To say that Arma 3 is one of the most realistic war-based video games of all time would be an understatement. Arma 3 is the most ambitious and complex military simulator ever made where you can create scenarios as realistic or as far-fetched as you want.
The user-generated content is one of the main highlights of Arma 3. Over the years, the community put together very impressive mods, some of which went on to become standalone games. With DayZ and PUBG being some of the most well-known examples. However, those are only the tip of the iceberg as Arma 3 has enough incredible mods to rival even the likes of Skyrim.
But don’t worry if you’re not into modding because Arma 3 also offers a very solid single-player campaign along with action-packed multiplayer matches.
You will need to buy some of the DLC to experience Arma 3 in all of its glory, but that’s a small price to pay for a game that you can easily sink hundreds or even thousands of hours into.
1. Command: Modern Operations
We’re not even sure if Command: Modern Operations can be classified as a video game.

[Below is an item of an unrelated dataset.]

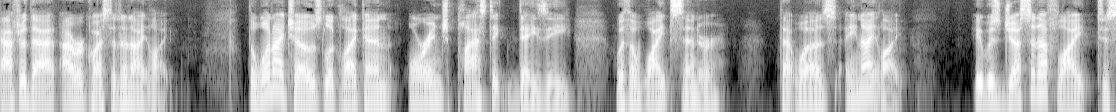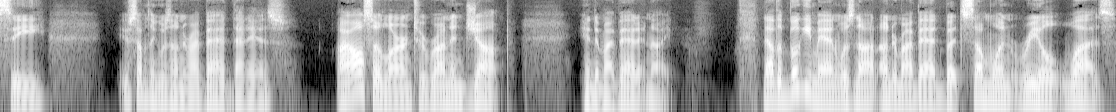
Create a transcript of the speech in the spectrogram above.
After that, I requested a nightlight. The one I chose looked like an orange plastic daisy with a white center that was a nightlight. It was just enough light to see if something was under my bed, that is. I also learned to run and jump into my bed at night. Now, the boogeyman was not under my bed, but someone real was.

It’s more akin to the type of advanced military software we imagine governments and armies use to simulate and plan real-world combat scenarios.
Command: Modern Operations plays out sort of like a grand strategy game in real-time and with the entire globe at your disposal. And we are talking about the actual globe here, which was painstakingly recreated using tons of satellite imagery and data. You can even zoom in anywhere to get a closer look at any region pretty much exactly like on Google Earth.
Map gazing aside, this game is primarily about waging war anywhere and everywhere in the world. You can set up any sort of engagement you can think of, ranging from 1v1 duels between small boats, to global warfare, and anything in between. Command: Modern Operations gives you access to ground forces, aircraft, warships, submarines, satellites, and more. What you do with them and where is entirely up to you.
Just make sure to watch a bunch of tutorials before jumping in. This game is incredibly difficult to wrap your head around.
There are a few more realistic war-based video games we couldn’t quite fit on the list but we wanted to give them a quick shoutout regardless.
- Medieval II: Total War
- Escape From Tarkov
- Brothers in Arms
- Silent Hunter: Wolves of the Pacific
- Steel Division 2
If you enjoyed this list check out some of our other ones down below.